MG: It’s that guy who writes Sponge Bob.

TK: Yeah, it’s the Spongebob guy.

I am curious, though, how you decide which projects are going to be with Mitch. Is it just a matter of when he’s available?

TK: To be perfectly honest, it’s a lot shorter process to write than to draw. It takes me a week to do a comic, but it takes Mitch months. He’s that dedicated and that’s how long it takes to make the work. So, I’m not going to go to Mitch and say what I think we should do because this is going to be his life for a long time. So, I let him tell me what he wants to draw and do, and I’ll fit into that as my schedule allows it.

MG: I’m genuinely proud of every book I’ve done with Tom.

That’s interesting because I always think that these things are writer driven. Did you two come up with Mister Miracle and Strange Adventures together?

MG: They were different. Strange Adventures was us together. Mister Miracle was sort of us together.

TK: Yeah, you wanted to do Batman, but our Batman thing fell through, so I had to pitch you on Mister Miracle. But he turned out to love that character, so it was kismet.

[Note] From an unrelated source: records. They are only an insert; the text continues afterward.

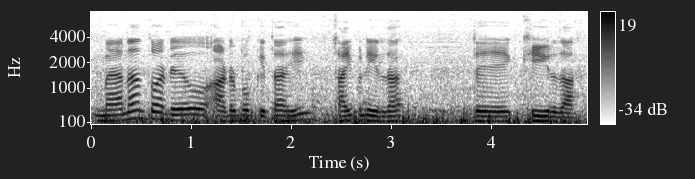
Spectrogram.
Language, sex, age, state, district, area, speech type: Punjabi, male, 45-60, Punjab, Gurdaspur, urban, spontaneous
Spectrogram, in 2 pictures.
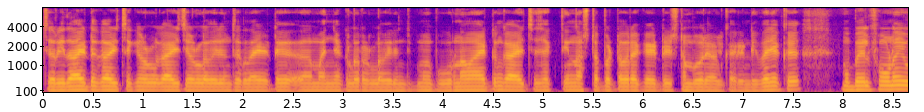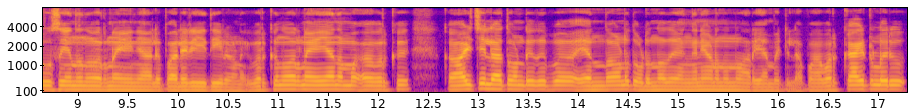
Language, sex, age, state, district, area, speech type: Malayalam, male, 18-30, Kerala, Kozhikode, urban, spontaneous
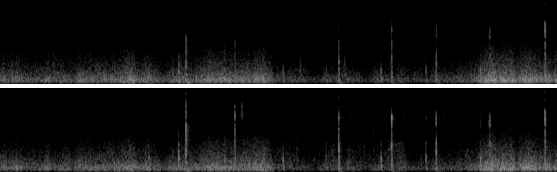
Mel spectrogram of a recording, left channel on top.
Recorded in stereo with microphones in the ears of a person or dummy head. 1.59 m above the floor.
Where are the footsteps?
75° right (ahead or behind); by 5.5 s 10° right (ahead or behind).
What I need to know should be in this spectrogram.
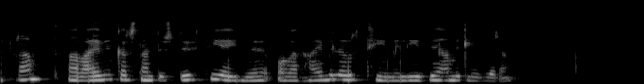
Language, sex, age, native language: Icelandic, female, 50-59, Icelandic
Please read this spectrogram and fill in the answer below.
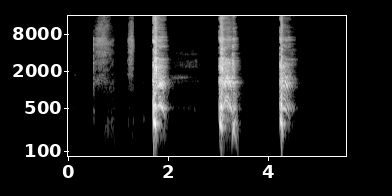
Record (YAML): three_cough_length: 5.6 s
three_cough_amplitude: 32768
three_cough_signal_mean_std_ratio: 0.29
survey_phase: beta (2021-08-13 to 2022-03-07)
age: 45-64
gender: Male
wearing_mask: 'No'
symptom_cough_any: true
symptom_runny_or_blocked_nose: true
symptom_shortness_of_breath: true
symptom_onset: 4 days
smoker_status: Never smoked
respiratory_condition_asthma: false
respiratory_condition_other: false
recruitment_source: Test and Trace
submission_delay: 1 day
covid_test_result: Positive
covid_test_method: RT-qPCR
covid_ct_value: 23.4
covid_ct_gene: N gene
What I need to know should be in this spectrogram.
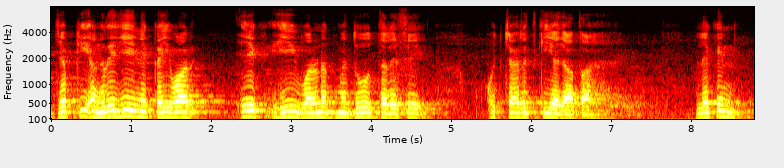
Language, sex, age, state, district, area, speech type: Hindi, male, 60+, Madhya Pradesh, Hoshangabad, rural, spontaneous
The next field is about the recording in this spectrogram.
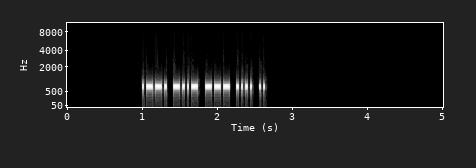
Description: Morse code, heard as a keyed tone, about 40 wpm, 690 Hz. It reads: PXOHI
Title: Code Groups - 5 Letters - 40wpm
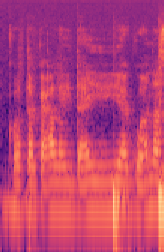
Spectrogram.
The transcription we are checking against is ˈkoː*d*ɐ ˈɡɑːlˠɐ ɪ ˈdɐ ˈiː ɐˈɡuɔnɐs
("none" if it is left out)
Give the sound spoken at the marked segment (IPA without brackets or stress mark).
t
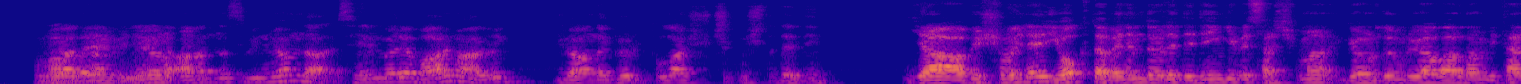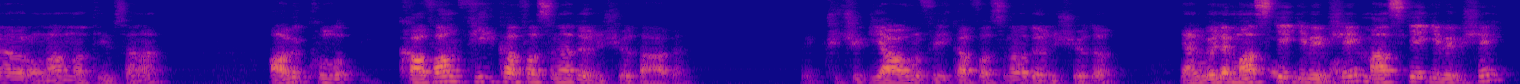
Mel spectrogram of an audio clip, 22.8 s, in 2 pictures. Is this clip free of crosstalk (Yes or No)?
No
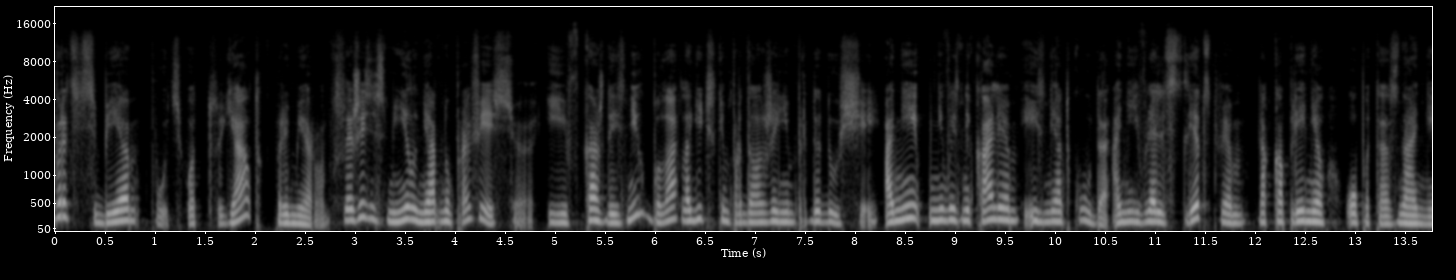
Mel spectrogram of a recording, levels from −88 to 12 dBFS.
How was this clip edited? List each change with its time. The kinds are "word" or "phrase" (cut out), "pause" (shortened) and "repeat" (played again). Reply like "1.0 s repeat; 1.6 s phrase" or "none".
1.9 s word; 5.3 s word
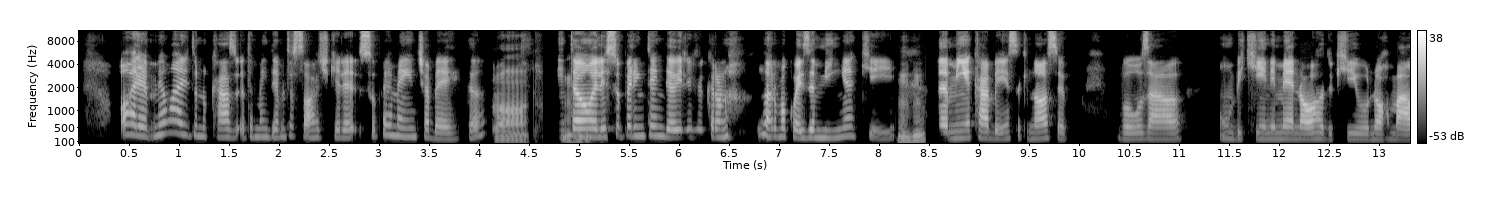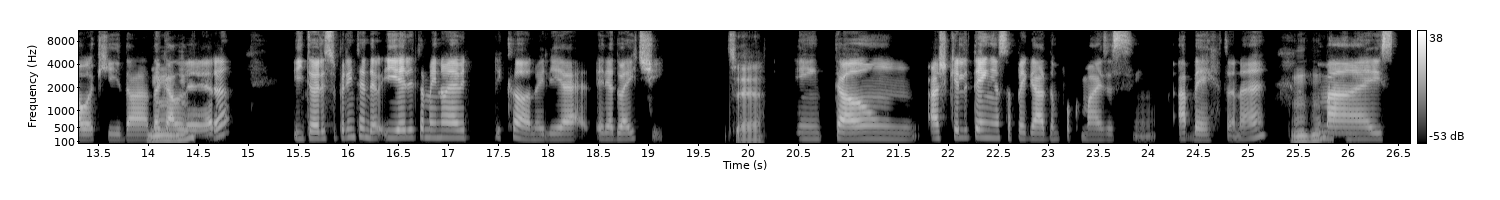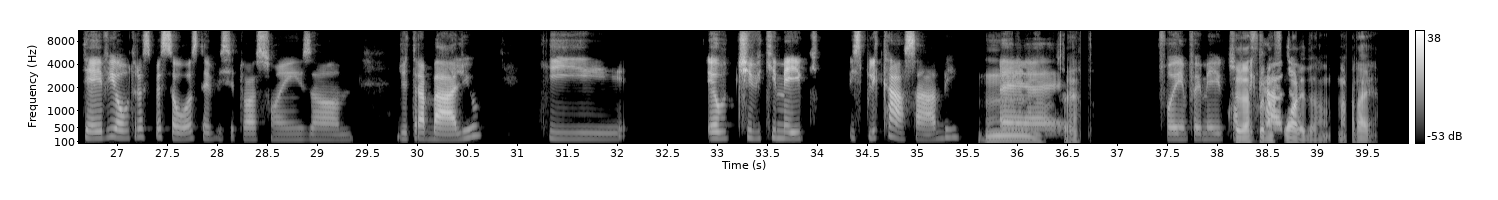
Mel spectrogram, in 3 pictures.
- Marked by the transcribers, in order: tapping; other background noise
- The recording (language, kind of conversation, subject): Portuguese, podcast, Como você explica seu estilo para quem não conhece sua cultura?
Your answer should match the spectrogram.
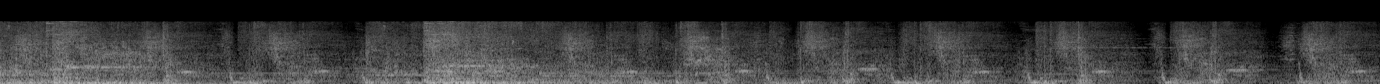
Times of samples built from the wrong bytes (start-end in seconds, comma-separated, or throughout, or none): none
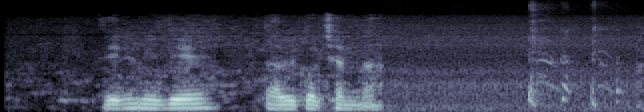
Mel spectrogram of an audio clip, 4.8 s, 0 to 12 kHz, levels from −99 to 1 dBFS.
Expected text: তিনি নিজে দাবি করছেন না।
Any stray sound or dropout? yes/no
yes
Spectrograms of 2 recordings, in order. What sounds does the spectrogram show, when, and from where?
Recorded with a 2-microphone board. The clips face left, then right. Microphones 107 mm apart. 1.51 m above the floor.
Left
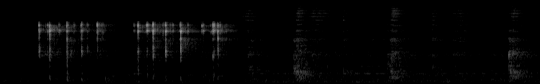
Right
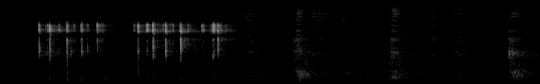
0.4 s typing on a keyboard: 10° left (ahead or behind), 0.5 m
2.4 s footsteps: 55° left (ahead or behind), 7.5 m; by 5.4 s 35° left (ahead or behind), 7.5 m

I also asked him to help with Heroes in Crisis because we needed some help on that book, so that was Mitch really doing me a favor.

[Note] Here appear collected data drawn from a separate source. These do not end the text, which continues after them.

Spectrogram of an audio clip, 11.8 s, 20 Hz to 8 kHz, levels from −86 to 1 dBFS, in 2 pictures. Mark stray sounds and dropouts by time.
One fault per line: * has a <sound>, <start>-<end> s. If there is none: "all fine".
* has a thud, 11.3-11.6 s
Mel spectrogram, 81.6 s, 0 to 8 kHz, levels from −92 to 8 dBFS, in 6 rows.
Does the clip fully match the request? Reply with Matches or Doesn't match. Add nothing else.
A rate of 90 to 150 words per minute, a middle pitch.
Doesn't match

MG: It was fun.

You did get to work on Batman again, though, and pretty recently. Was your Brave and the Bold story the Batman project that you wanted to do back then? How did this idea of retelling the first Batman and Joker story come about?

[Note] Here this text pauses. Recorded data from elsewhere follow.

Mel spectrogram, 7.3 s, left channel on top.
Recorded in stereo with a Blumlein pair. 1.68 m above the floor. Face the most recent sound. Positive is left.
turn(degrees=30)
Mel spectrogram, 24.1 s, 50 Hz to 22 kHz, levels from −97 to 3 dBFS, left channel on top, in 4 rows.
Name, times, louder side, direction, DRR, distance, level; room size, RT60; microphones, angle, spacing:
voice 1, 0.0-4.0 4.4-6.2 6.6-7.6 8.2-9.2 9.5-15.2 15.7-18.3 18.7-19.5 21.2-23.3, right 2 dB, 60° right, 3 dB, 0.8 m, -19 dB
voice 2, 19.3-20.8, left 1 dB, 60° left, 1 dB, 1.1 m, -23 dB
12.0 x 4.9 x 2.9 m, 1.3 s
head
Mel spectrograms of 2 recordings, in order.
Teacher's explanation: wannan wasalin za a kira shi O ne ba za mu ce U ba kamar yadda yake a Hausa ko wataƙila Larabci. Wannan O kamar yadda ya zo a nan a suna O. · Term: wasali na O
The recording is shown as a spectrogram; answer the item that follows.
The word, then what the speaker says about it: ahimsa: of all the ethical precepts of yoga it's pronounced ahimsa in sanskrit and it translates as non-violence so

TK: We had done Riddler, which I loved. I was very nervous while I was writing it, but I loved how it came out. I loved the feeling of dread that you’re kind of left with at the end of that story—it’s that feeling in your spine when you leave a great horror movie and the world doesn’t look real anymore. I was just thinking, can we build on that? Can we come up with something bigger? Mitch at the time was really into horror podcasts, so I asked if we could do something like that as a comic book and that’s how it started. Again, I was just trying to find something he’d love.

Was that pitch what did it, Mitch, or were you just excited to finally get a chance to do a full Batman story with Tom?

MG: It was a little of both. The whole idea of retelling the original 1940 story—that was Tom.

TK: For the life of me, I can’t remember how that happened.

MG: We were at a convention and you were wondering if the story about first time they’d met had been told, and it had, but we blanked on it.

TK: It’s obviously been done in the movies a lot. But we didn’t know if it had been done in a comic book, and then we realized that it’s been done quite a few times in the comics, so we started thinking about music today and how there are so many samples. They sample something and spin it, turn it upside down, they twist it and create a totally new effect, so we were wondering if we could take inspiration from how music is made today and to make a comic—to sample Batman #1 and twist it, turn it upside down, decrease the beat and create something new and wonderful. And frightening.

Ed Brubaker and Doug Mahnke did a similar kind of thing, so I feel like they’re books that are talking to each other. We’re both songs that sample the same material.

Batman: The Brave and the Bold – The Winning Card by Tom King and Mitch Gerads is now available in bookstores, comic shops, libraries and as a digital graphic novel. You can also read “The Winning Card” in full on DC UNIVERSE INFINITE.